In Microsoft Teams you can access the raise hand button by clicking on the three dots in the call menu (see above). Then select “Raise my hand”.
The chat box appears in the top right of the screen in Microsoft Teams as a speech bubble.
You might be required to ask or answer questions, participate in group discussions orto answers polls or quizzes so it’s important to be ready to participate.
You have so many methods of note taking available to you.
If you want advice on how to take notes then you might like our guide to note taking.
This can be seen as the traditional method for taking notes. obvious advantages are that it is pretty low tech and can be done anywhere but there are some drawbacks. If you have a lots of notes then will start to amass lots of paper. For many people this can be both hard to organise and cumbersome to carry around. so what are the advantages of going digital?
OneNote is available as part of your Future Facing Learning Toolkit. Here are some instructional videos on how to use it.
Many of your lectures may now be recorded using panopto for you to rewatch. These will be made available through your Blackboard module.
There are two scenarios where audio recording might be a great option.
Here a is short video of how to add audio clips to you notes using OneNote.
Word, PowerPoint and Excel
If you want to save to your OneDrive on your iPad from Word, PowerPoint or Excel.
The following mind mapping apps available from Apps Anywhere may be useful when planning your work.
Please note that most apps are only available on Windows operating systems.

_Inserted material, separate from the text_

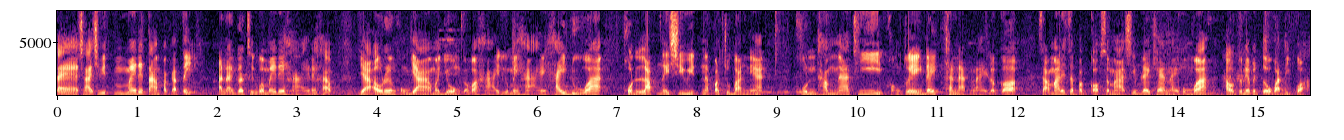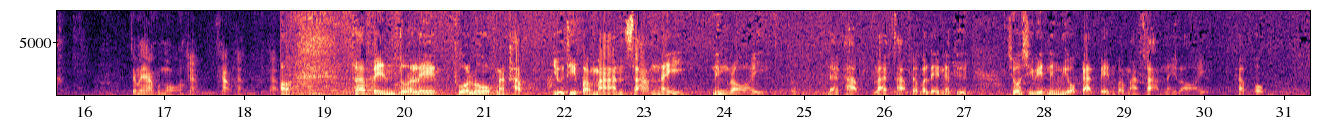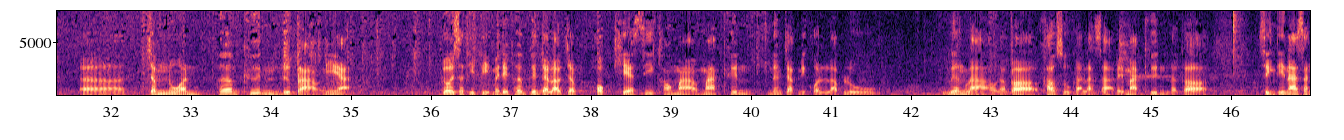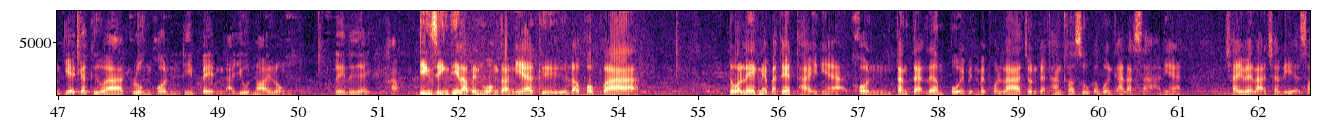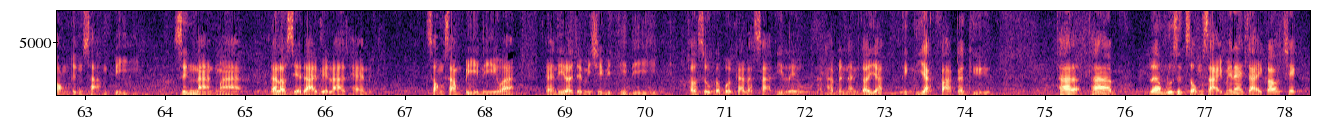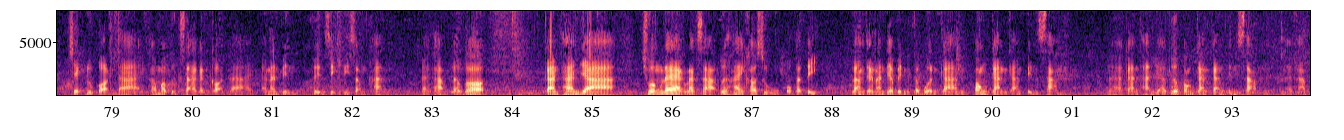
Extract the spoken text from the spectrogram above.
แต่ใช้ชีวิตไม่ได้ตามปกติ อันนั้นก็ถือว่าไม่ได้หายนะครับ อย่าเอาเรื่องของยามาโยงกับว่าหายหรือไม่หาย ให้ดูว่าผลลัพธ์ในชีวิตณปัจจุบันเนี้ยคุณทำหน้าที่ของตัวเองได้ขนาดไหน แล้วก็สามารถที่จะประกอบสมาชีพได้แค่ไหน ผมว่าเอาตัวนี้เป็นตัววัดดีกว่า ใช่ไหมครับคุณหมอครับครับครับถ้าเป็นตัวเลขทั่วโลกนะครับ อยู่ที่ประมาณ 3 ใน 100 นะครับ lifetime prevalence ก็คือช่วงชีวิตหนึ่งมีโอกาสเป็นประมาณ 3 ในร้อยครับผมเอ่อ จำนวนเพิ่มขึ้นหรือเปล่าเนี่ยโดยสถิติไม่ได้เพิ่มขึ้น แต่เราจะพบเคสที่เข้ามามากขึ้น เนื่องจากมีคนรับรู้เรื่องราว แล้วก็เข้าสู่การรักษาได้มากขึ้น แล้วก็สิ่งที่น่าสังเกตก็คือว่ากลุ่มคนที่เป็นอายุน้อยลงเรื่อยๆครับจริงสิ่งที่เราเป็นห่วงตอนนี้คือเราพบว่าตัวเลขในประเทศไทยเนี่ยคนตั้งแต่เริ่มป่วยเป็นไบโพล่าจนกระทั่งเข้าสู่กระบวนการรักษาเนี่ย ใช้เวลาเฉลี่ย 2-3 ปี ซึ่งนานมาก และเราเสียดายเวลาแทน 2-3 ปีนี้ว่าแทนที่เราจะมีชีวิตที่ดี เข้าสู่กระบวนการรักษาที่เร็วนะครับ ดังนั้นก็อยากสิ่งที่อยากฝากก็คือ ถ้าถ้าเริ่มรู้สึกสงสัยไม่แน่ใจก็เช็คเช็คดูก่อนได้ เข้ามาปรึกษากันก่อนได้ อันนั้นเป็นเป็นสิ่งที่สำคัญนะครับ แล้วก็การทานยาช่วงแรกรักษาเพื่อให้เข้าสู่ปกติ หลังจากนั้นจะเป็นกระบวนการป้องกันการเป็นซ้ำ นะฮะการทานยาเพื่อป้องกันการเป็นซ้ำนะครับ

Inspiration supports users in organising their ideas graphically with diagrams, outlines and mind maps. It helps to develop critical thinking, planning and organisational skills during learning.
Xmind is a mind mapping and brainstorming software. It can be used to capture ideas, clarify thinking, manage complex information, and promote team collaboration.
It supports mind maps, fishbone diagrams, tree diagrams, organization charts, spreadsheets, etc. Normally, it is used for knowledge management, meeting minutes and task management. Meanwhile, XMind can save to Evernote.
There are many ways to make your devices more accessible. This page offers sources of guidance and useful apps that may be useful in your studies.
Disability Services offer advice on learning support apps.
The Global Accessibility Reporting Intiative (GARI) website also has a list of useful applications.
You can filter or limit these by support for hearing / speech / vision / cognition.
The British Dyslexia Association also has a useful list of accessibility applications that may benefit a wide range of users and not just those with Dyslexia.